UCSB has recently become one of seven universities — along with 18 companies — to make up a new national public-private manufacturing consortium designed to stimulate the economy and American innovation, announced by President Barack Obama last Wednesday.
The Next Generation Power Electronics Manufacturing Innovation Institute, led by North Carolina State University, is the first of three institutes President Obama proposed in last year’s State of the Union address, which will aim to put labs in closer contact with corporations in order to better apply research findings to product development. The primary function of this institute will be to create and manufacture a new semiconductor that is more efficient and cost-competitive. Known as wide-bandgap semiconductors, the materials are predicted to eliminate up to 90 percent of all energy lost by current technology.
Electrical and Computer Engineering Professor Umesh Mishra, a director for the new consortium, said UCSB was chosen in particular because of its fame within the computer engineering field and “because of the international reputation we have, and for our work with gallium nitride.”
“It basically solidifies us in a leadership position to create the next generation device technologies and also be in a diverse position to create new industries,” Mishra said. “Being associated with a national institute is obviously very prestigious.”
According to Mishra, the planned semiconductors will help address a problem commonly seen through laptop adaptors.
“You can imagine billions and billions of adaptors everywhere in the world all wasting energy, and the waste of energy manifests as heat,” he said. “You can feel your laptop charger getting warm. That is an expression of the inefficiency of the power conversion process.”

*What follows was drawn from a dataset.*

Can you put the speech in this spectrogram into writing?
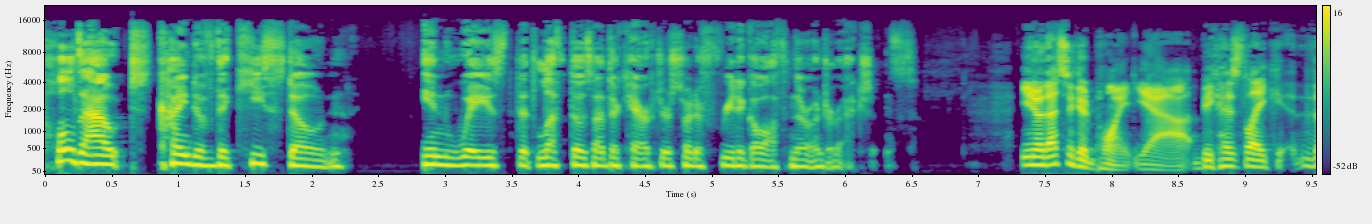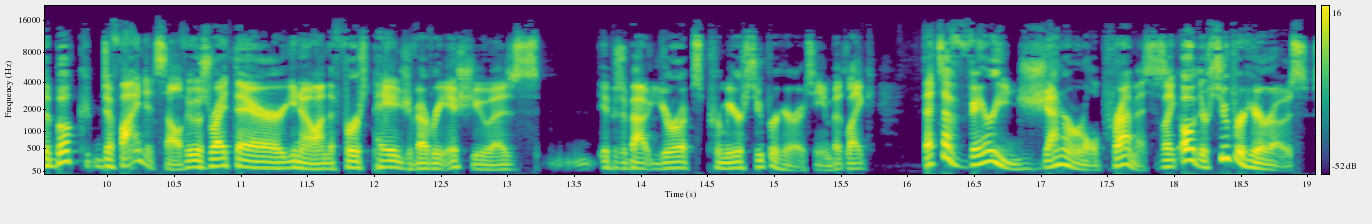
pulled out kind of the keystone in ways that left those other characters sort of free to go off in their own directions. You know, that's a good point. Yeah. Because, like, the book defined itself. It was right there, you know, on the first page of every issue as it was about Europe's premier superhero team. But, like, that's a very general premise. It's like, oh, they're superheroes,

The energy wasted during the power conversion process reflects the immense amount of energy that is consumed by the rest of the United States, Mishra said.
“It’s a huge problem,” Mishra said. “We have to fix it and that’s what we aim to do.”
Mishra also said the institute’s purpose goes beyond research, in the sense that it strives to improve the overall economy through stimulation of creativity in education.
“It’s a chance for creating new industry, educating students in a new area, having new jobs created in the industry so that students can get employment and be creative and stimulate the whole economy,” Mishra said. “It’s about education and job creation.”
According to Rod Alferness, Dean of the College of Engineering, UCSB’s participation in the institute is an honor and a reflection of the university’s prestige.
“The College of Engineering is proud to be part of the Next Generation Power Electronics Institute,” Alferness said in an email. “We believe that our participation and the leadership role that Professor Umesh Mishra will play reflects the high regard in which our pioneering work in gallium nitride semiconductor research is held.”
Alferness also said the College of Engineering is working toward scientific breakthroughs that could potentially change how energy is used around nationwide.
“UCSB has made significant advances that will help enable the development of extremely efficient power electronic devices, and therefore the potential for reduced energy consumption for the nation,” Alferness said.
Yang said he has high hopes for Mishra and his colleagues’ work and that he looks forward to the new connections that come with UCSB’s place in the consortium.
“This is a reflection of the outstanding and innovative research of our faculty and the entrepreneurial spirit of our campus,” Yang said in an email.
A version of this story appeared on page 5 of Wednesday, January 22nd, 2014’s print edition of the Daily Nexus.